The 1991 CHOGM was accompanied by a forum for non-governmental organisations and meetings that produced the Harare Commonwealth Declaration, a manifesto for the post-Cold War age. Among ‘fundamental political values’ were listed democracy, good governance, the rule of law, human rights, gender equality and universal access to education. These were seen as concomitants of sustainable development, free trade and the market economy.
The most popular element of the new Commonwealth was the Commonwealth Games, held every four years, between Olympiads. New Zealand has played host three times, in Auckland in 1950 (when it was the Empire Games) and 1990, and in Christchurch in 1974.
At the Auckland CHOGM in 1995 (the only CHOGM to be held in New Zealand), Nelson Mandela represented South Africa and Mozambique was accepted for membership. From the retreat near Queenstown, the Millbrook Action Programme included a new Commonwealth Ministerial Action Group to deal with ‘serious and persistent’ violations of Commonwealth principles. The programme also gave the secretary-general a range of measures of response to such violations.
In 1961 South Africa announced it would withdraw from the Commonwealth because of criticism of apartheid. There were moves to expel New Zealand from the Games Federation after the All Black rugby tour of apartheid-era South Africa in 1976.

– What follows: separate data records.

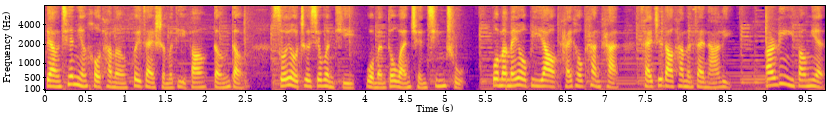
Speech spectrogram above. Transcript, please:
两千年后他们会在什么地方？等等，所有这些问题我们都完全清楚，我们没有必要抬头看看才知道他们在哪里。而另一方面，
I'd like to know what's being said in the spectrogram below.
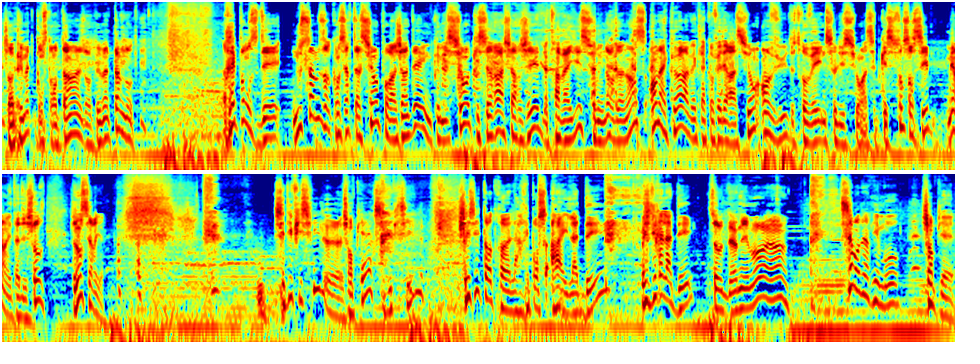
J'aurais pu mettre Constantin, j'aurais pu mettre plein d'autres. Réponse D, nous sommes en concertation pour agender une commission qui sera chargée de travailler sur une ordonnance en accord avec la Confédération en vue de trouver une solution à cette question sensible, mais en état des choses, je n'en sais rien. C'est difficile, Jean-Pierre, c'est difficile. J'hésite entre la réponse A et la D, mais je dirais la D. C'est le dernier mot, hein C'est mon dernier mot, Jean-Pierre.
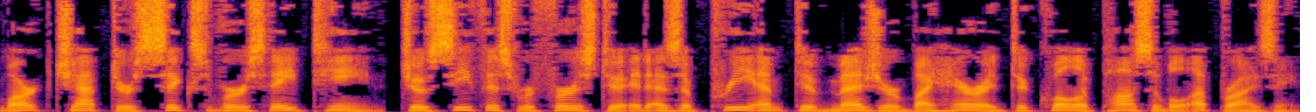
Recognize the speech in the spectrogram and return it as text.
Mark chapter 6 verse 18. Josephus refers to it as a pre-emptive measure by Herod to quell a possible uprising.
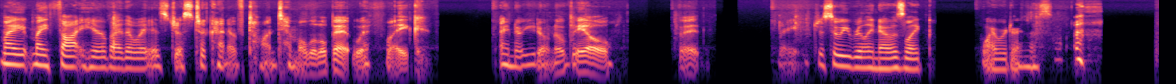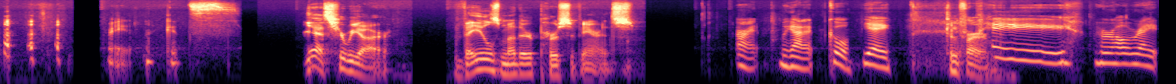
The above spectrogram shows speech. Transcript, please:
My my thought here, by the way, is just to kind of taunt him a little bit with like, I know you don't know Vale, but right, just so he really knows like why we're doing this. right, like it's Yes, here we are. Vale's mother, Perseverance. all right. We got it. Cool. Yay. Confirmed. Hey, we're all right.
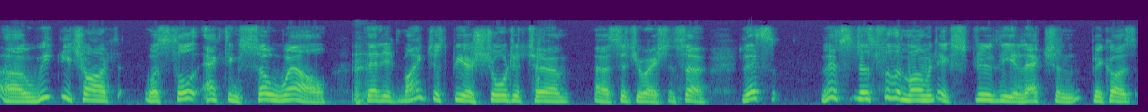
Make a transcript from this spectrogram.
uh, weekly chart was still acting so well that it might just be a shorter term uh, situation. So let's let's just for the moment exclude the election because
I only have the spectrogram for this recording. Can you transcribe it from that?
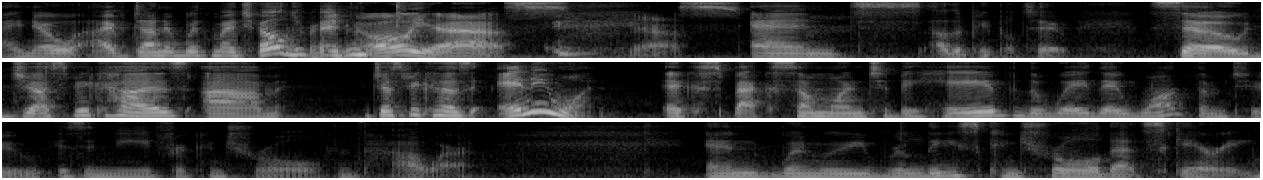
I know I've done it with my children Oh yes, yes. and other people too. So just because um, just because anyone expects someone to behave the way they want them to is a need for control and power. And when we release control, that's scary.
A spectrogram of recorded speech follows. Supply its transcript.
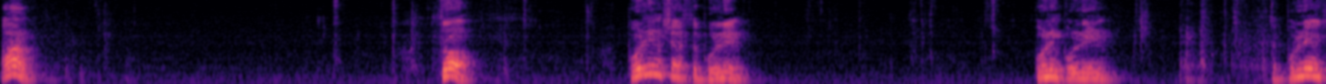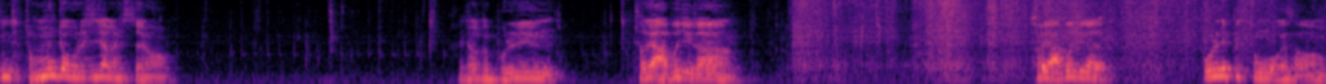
아! 저, 볼링 시작했어요, 볼링. 볼링, 볼링. 저 볼링을 진짜 전문적으로 시작을 했어요. 그래서 그 볼링, 저희 아버지가, 저희 아버지가 올림픽 종목에서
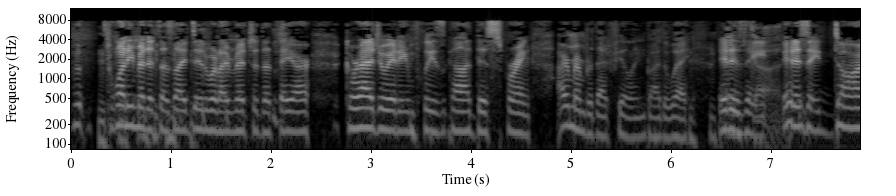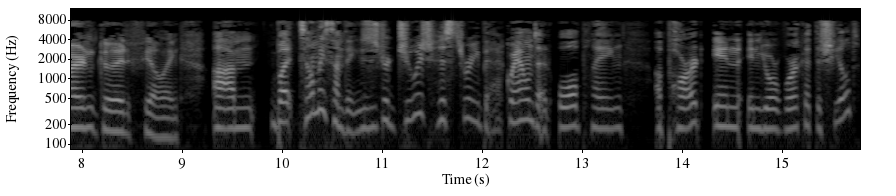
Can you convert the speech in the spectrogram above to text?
20 minutes as I did when I mentioned that they are graduating, please God, this spring. I remember that feeling, by the way. It is a, God. it is a darn good feeling. Um, but tell me something. Is your Jewish history background at all playing a part in, in your work at the Shield?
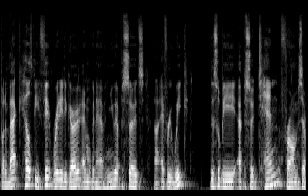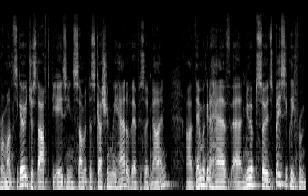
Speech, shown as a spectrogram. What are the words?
but I'm back, healthy, fit, ready to go, and we're going to have new episodes uh, every week. This will be episode 10 from several months ago, just after the ASEAN Summit discussion we had of episode 9. Uh, then we're going to have uh, new episodes basically from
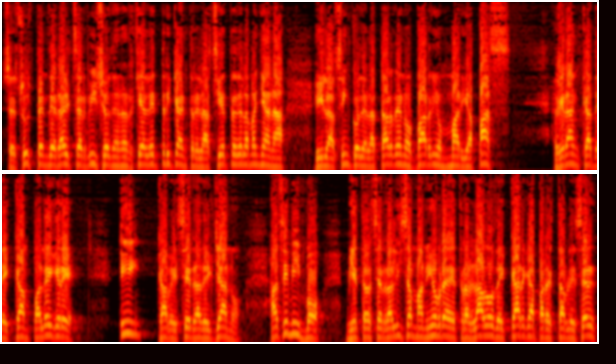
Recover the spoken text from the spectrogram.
se suspenderá el servicio de energía eléctrica entre las 7 de la mañana y las 5 de la tarde en los barrios María Paz, Granja de Campo Alegre y Cabecera del Llano. Asimismo, mientras se realiza maniobra de traslado de carga para establecer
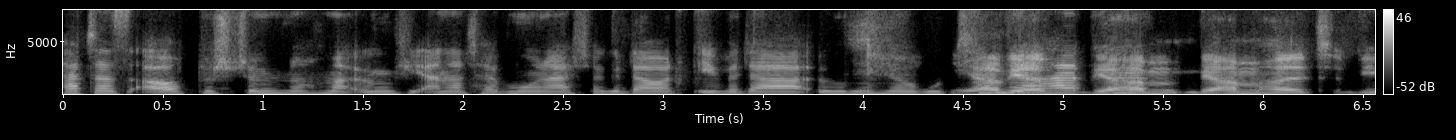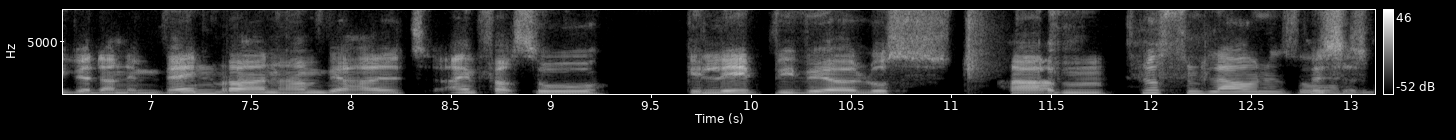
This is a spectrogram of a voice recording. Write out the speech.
hat das auch bestimmt noch mal irgendwie anderthalb Monate gedauert, ehe wir da irgendeine Routine ja, wir, hatten. Wir haben, wir haben halt, wie wir dann im Van waren, haben wir halt einfach so gelebt, wie wir Lust haben. Lust und Laune so. Bis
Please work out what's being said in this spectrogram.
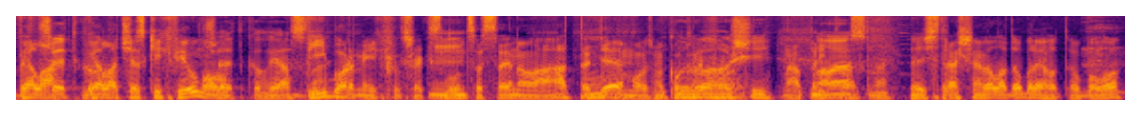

Prime Minister Robert Muldoon, who upheld the right of sporting bodies to determine where they would play, was, however, a pragmatist. He supported the Statement on apartheid in sport (or Gleneagles agreement) of 1977, which condemned racial discrimination and indicated that major sporting contacts with South Africa would be ‘unlikely’ until apartheid ended.
A new pattern was pioneered at the Edinburgh CHOGM in 1997. The meetings were preceded by a Commonwealth Business Forum, which created the Commonwealth Business Council. There was the first Commonwealth Youth Forum and a Commonwealth Centre for NGO presentations, which became the model for the Commonwealth People’s Forum.
This tri-sector Commonwealth, comprising political, corporate and civil society sectors, was described by the secretary-general in 2009 as a ‘three-legged stool’ which required all three legs for stability.
In the early 2000s the Commonwealth emerged as a rules-based system, with sanctions to deal with backsliding, and with the majority of its membership made up of republics and small states. Former New Zealand Foreign Minister Don McKinnon, who was secretary general from 2000 to 2008, re-organised the CHOGMs to include foreign ministers’ meetings for handling routine business, so that heads of government could concentrate on vital global issues.
Critics of the system accuse it of a lack of positive leadership, but others cherish the contemporary Commonwealth as a global good. Former New Zealand Prime Minister Jenny Shipley described it as a place where people could be comfortable with diversity.
McIntyre, W. David. ‘Imperialism and nationalism.’ In Oxford history of New Zealand, edited by Geoffrey W. Rice. 2nd ed. Auckland: Oxford University Press, 1992.
McKinnon, Malcolm. Independence and foreign policy: New Zealand in the world since 1935. Auckland: Auckland University Press, 1993.